WORK ITEM: Set down each record exactly. Omit the pictures.

━━━ AVAILABLE RECORDS

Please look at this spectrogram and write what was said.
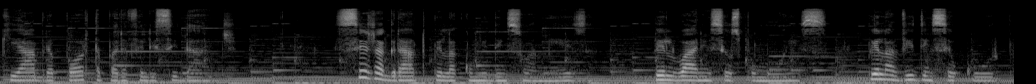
que abre a porta para a felicidade. Seja grato pela comida em sua mesa, pelo ar em seus pulmões, pela vida em seu corpo.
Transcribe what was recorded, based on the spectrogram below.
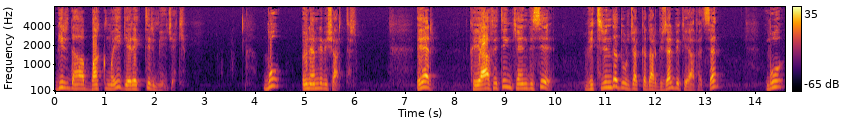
bir daha bakmayı gerektirmeyecek. Bu önemli bir şarttır. Eğer kıyafetin kendisi vitrinde duracak kadar güzel bir kıyafetse bu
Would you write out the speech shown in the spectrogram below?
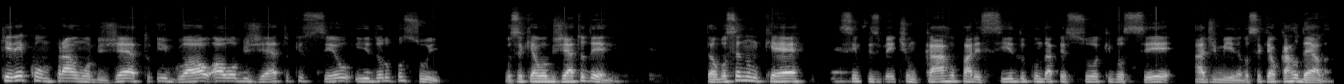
querer comprar um objeto igual ao objeto que o seu ídolo possui. Você quer o objeto dele. Então você não quer simplesmente um carro parecido com o da pessoa que você admira. Você quer o carro dela.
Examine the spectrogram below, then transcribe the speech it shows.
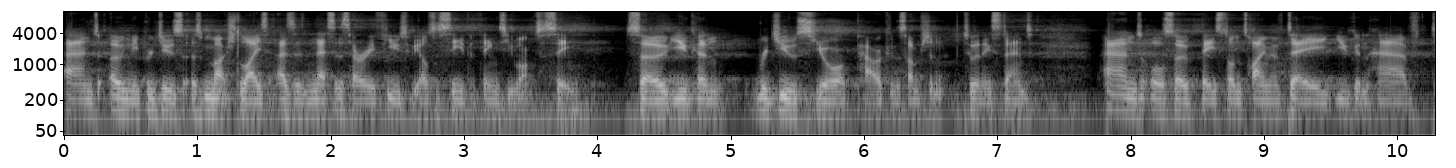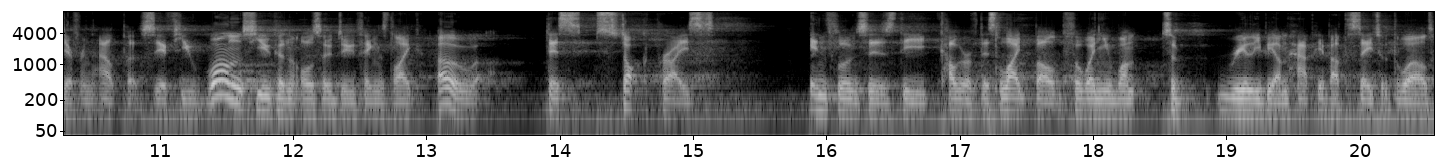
and only produce as much light as is necessary for you to be able to see the things you want to see. So you can reduce your power consumption to an extent. And also, based on time of day, you can have different outputs. If you want, you can also do things like, oh, this stock price influences the color of this light bulb for when you want to really be unhappy about the state of the world.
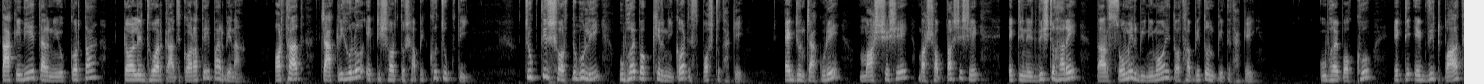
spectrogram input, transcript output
তাকে দিয়ে তার নিয়োগকর্তা টয়লেট ধোয়ার কাজ করাতে পারবে না। অর্থাৎ চাকরি হলো একটি শর্ত সাপেক্ষ চুক্তি। চুক্তির শর্তগুলি উভয় পক্ষের নিকট স্পষ্ট থাকে। একজন চাকুরে মাস শেষে বা সপ্তাহ শেষে একটি নির্দিষ্ট হারে তার শ্রমের বিনিময় তথা বেতন পেতে থাকে। উভয় পক্ষ একটি এক্সিট পাথ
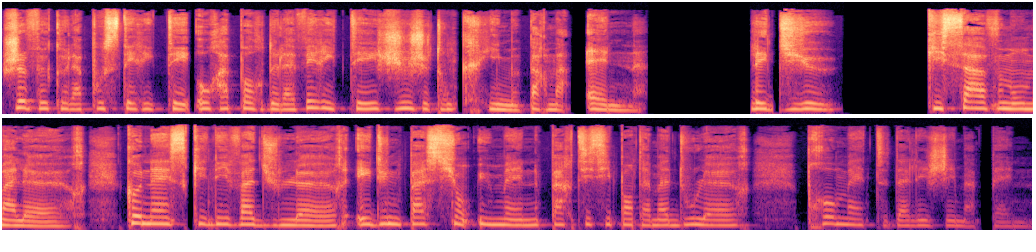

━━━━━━

ANSWER BOX:
Please look at this spectrogram and write what was said.
que abre a porta para a felicidade. Seja grato pela comida em sua mesa, pelo ar em seus pulmões, pela vida em seu corpo.
Transcribe what was recorded, based on the spectrogram below.
bir daha bakmayı gerektirmeyecek. Bu önemli bir şarttır. Eğer kıyafetin kendisi vitrinde duracak kadar güzel bir kıyafetse bu
Would you write out the speech shown in the spectrogram below?
querer comprar um objeto igual ao objeto que o seu ídolo possui. Você quer o objeto dele. Então você não quer simplesmente um carro parecido com o da pessoa que você admira. Você quer o carro dela.
Examine the spectrogram below, then transcribe the speech it shows.
and only produce as much light as is necessary for you to be able to see the things you want to see. So you can reduce your power consumption to an extent. And also, based on time of day, you can have different outputs. If you want, you can also do things like, oh, this stock price influences the color of this light bulb for when you want to really be unhappy about the state of the world.
spectrogram input, transcript output
তাকে দিয়ে তার নিয়োগকর্তা টয়লেট ধোয়ার কাজ করাতে পারবে না। অর্থাৎ চাকরি হলো একটি শর্ত সাপেক্ষ চুক্তি। চুক্তির শর্তগুলি উভয় পক্ষের নিকট স্পষ্ট থাকে। একজন চাকুরে মাস শেষে বা সপ্তাহ শেষে একটি নির্দিষ্ট হারে তার শ্রমের বিনিময় তথা বেতন পেতে থাকে। উভয় পক্ষ একটি এক্সিট পাথ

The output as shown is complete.